I have been trying to understand the impact of negative early experiences on children who experience social emotional and mental health needs (SEMH), for many years. The difficulties they often have with emotion regulation, socialisation and learning are obvious. Their SLCN tends to be less recognised, of course. Over the years, I have encountered many theories about why these children and young people experience so many barriers to positive development and similarly a variety of approaches to help them. A taxi driver once told me that all they needed was a ‘clip round the ear’.
It is heartening therefore to hear the terms ‘attachment’ and ‘trauma’ used more frequently in the media, hopefully signalling a greater understanding of how they can negatively impact on children’s lives and a greater awareness of humane and effective ways to help. It is also fascinating how recent research, is helping us understand how early interactions and experiences impact on development, the science of what Dan Siegel 1 calls, ‘interpersonal neurobiology.’
However, there are also misunderstandings and controversies. An insecure attachment is a risk factor for mental health difficulties, but not necessarily a problem in itself, and is actually very common, around 40% of all of us didn’t experience a secure attachment as children. Attachment status is not obvious, nor is it simple to assess, so we need to be cautious about making assumptions based on either a child’s history or their behaviour.
Also, exposure to trauma in childhood is relatively common although it does not always lead to long term problems such as PTSD. Nonetheless, Adverse Childhood Experience (ACES) 2 can have an impact on an adult’s mental and physical health but asking about ACES may not be the best way to use this research 3. Firstly, because ACE studies give us insight into risks at a population not an individual level. It can also be re-traumatising to be asked such questions. What seems most significant to a positive outcome is not the number of ACES someone has experienced, but the positive relationships that person has which can provide a buffer.
What do Speech and Language Therapy services need to offer?
So how is all this relevant to speech and language therapy? It is clearly very important that we understand the potential impact of attachment and trauma on a child so we can help them access whatever services we offer. This can be a challenge as what they need first and foremost is time. Time to feel safe and to build a trusting relationship. We also need to take time if we’re going to gain an accurate and holistic assessment of their communication skills.
We also need to be flexible and imaginative, these young people are unlikely to fit into narrow ‘pathways of care’, they also need functional approaches to intervention, which they recognise as meeting their needs.
Speech and language therapists need to know about how attachment and trauma can impact on language and communication skills because this can give us insight into potential skills gaps. Then what? I was once told ‘but you just teach skills’ which left me very puzzled about my contribution as a SLT. Surely that’s not a bad thing?
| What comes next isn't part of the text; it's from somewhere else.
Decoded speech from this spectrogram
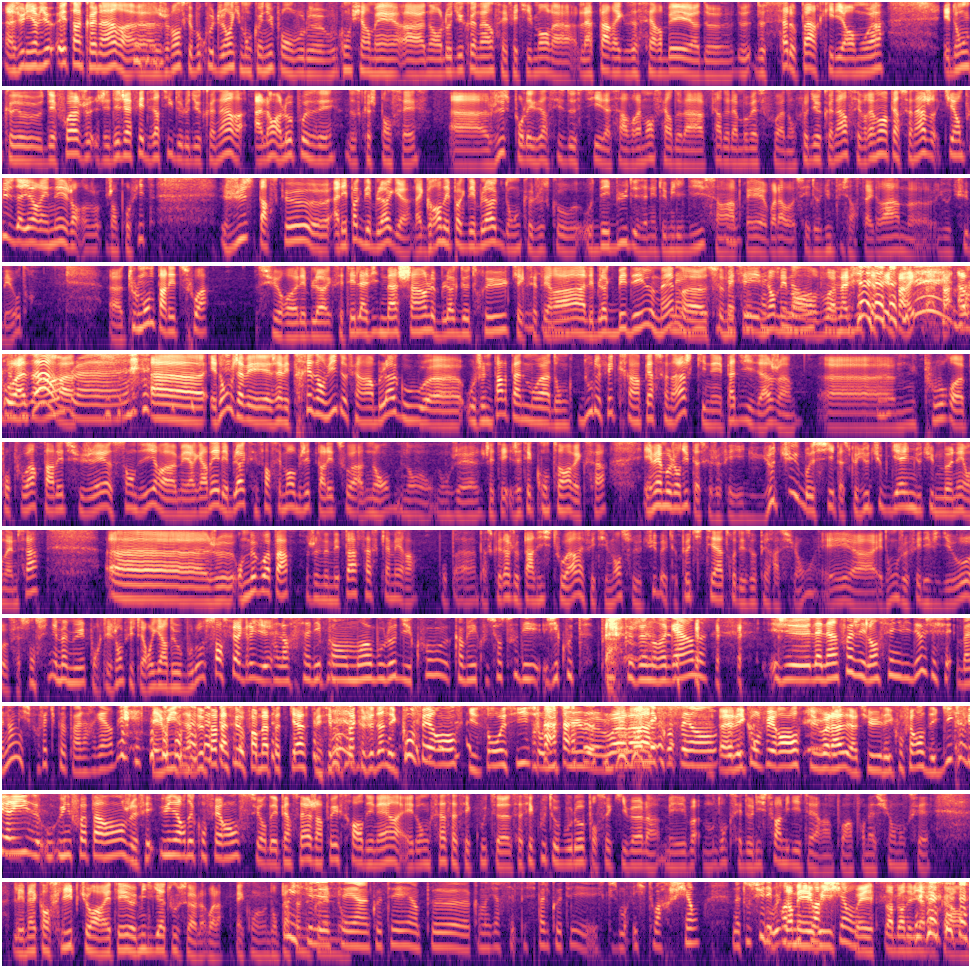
Ah, Julien Vieux est un connard. euh, je pense que beaucoup de gens qui m'ont connu pourront vous le, vous le confirmer. Ah, non, l'odieux connard, c'est effectivement la, la part exacerbée euh, de, de, de salopard qu'il y a en moi. Et donc, euh, des fois, j'ai déjà fait des articles de l'odieux connard allant à l'opposé de ce que je pensais. euh, juste pour l'exercice de style, à savoir vraiment faire de la, faire de la mauvaise foi. Donc l'odieux connard, c'est vraiment un personnage qui en plus d'ailleurs est né, j'en profite, juste parce que euh, à l'époque des blogs, la grande époque des blogs, donc jusqu'au au début des années 2010, hein, Mhm. après voilà, c'est devenu plus Instagram, euh, YouTube et autres. euh, tout le monde parlait de soi sur euh, les blogs. C'était la vie de machin, le blog de trucs, etc. Les blogs BD eux-mêmes euh, se mettaient énormément. Voilà, ma vie est tout à fait pareil, au hasard. euh, et donc j'avais j'avais très envie de faire un blog où, euh, où je ne parle pas de moi. Donc d'où le fait de créer un personnage qui n'ait pas de visage euh, pour, pour pouvoir parler de sujets sans dire mais regardez les blogs c'est forcément obligé de parler de soi. Non, non. Donc j'étais j'étais content avec ça. Et même aujourd'hui parce que je fais du YouTube aussi parce que YouTube Game, YouTube Money on aime ça. Euh, je, on ne me voit pas, je ne me mets pas face caméra. Pour pas, parce que là, je parle d'histoire, effectivement, sur YouTube, avec le petit théâtre des opérations. Et, euh, et donc, je fais des vidéos euh, façon cinéma muet pour que les gens puissent les regarder au boulot sans se faire griller. Alors ça dépend. Moi au boulot, du coup, comme j'écoute surtout des, j'écoute plus que je ne regarde. Je, la dernière fois, j'ai lancé une vidéo, j'ai fait, bah non, mais je- en fait, je peux pas la regarder. Et oui, ça ne peut pas passer au format podcast, mais c'est pour ça que je donne des conférences qui sont aussi sur YouTube. Voilà. les conférences. Euh, les conférences, tu voilà, tu les conférences des Geek Ferries où une fois par an, je fais une heure de conférence sur des personnages un peu extraordinaires et donc ça, ça s'écoute, ça s'écoute au boulot pour ceux qui veulent. hein. Mais bon, donc c'est de l'histoire militaire hein, pour information. Donc c'est les mecs en slip qui ont arrêté euh, 1000 gars tout seuls, voilà, et qu'on- dont personne Oui, c'est un côté un peu, euh, comment dire, c'est pas le côté, excuse-moi, histoire chiant. On a tous eu des Oui, profs d'histoire oui, chiants. Oui, non, mais on est bien d'accord.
We need to draw on evidence-based approaches, but in the absence of much specific research about language and communication interventions specific to those with SEMH as well as SLCN, we also need to be creative, in an evidence informed way!
What support do Speech and Language Therapists need?
We need more research; research that evaluates current intervention, helps us understand more about how the difficulties these children and young people experience arise and that helps us support these young people more effectively. The RCSLT has a large journal collection accessible to members, which is a good place to begin exploring current research in this area 4.
Opportunities to collaborate with colleagues from other professions, both to learn and influence are a great privilege and also sadly rather rare. It’s important to take every opportunity to cultivate them.
It is easier to find other SLTs who work in this field through the Royal College of Speech and Language Therapists SEMH Clinical Excellence Network 5, which are very supportive, and who have been very active in developing relevant resources in collaboration with RCSLT 6.
Secondary trauma can occur when we work with traumatised children and we become affected by their experiences, so SLTs working with this group need good trauma informed supervision 7. SLT can be attachment and trauma friendly but it is especially important here that we ‘do as much good as we can for others while doing the least harm to ourselves’.
Do you want to learn and think about these issues further?
Come to the next course beetle course – Understanding and supporting attachment difficulties and complex trauma. How they can affect children and young people’s development, including their communication skills. We’ll discuss the theory behind attachment and trauma and consider how it applies to the children and young people we work with. We will also consider the potential impact on language and communication development and how SLTs might contribute to supporting these young people. There will also be opportunities to discuss ideas sparked from this with colleagues.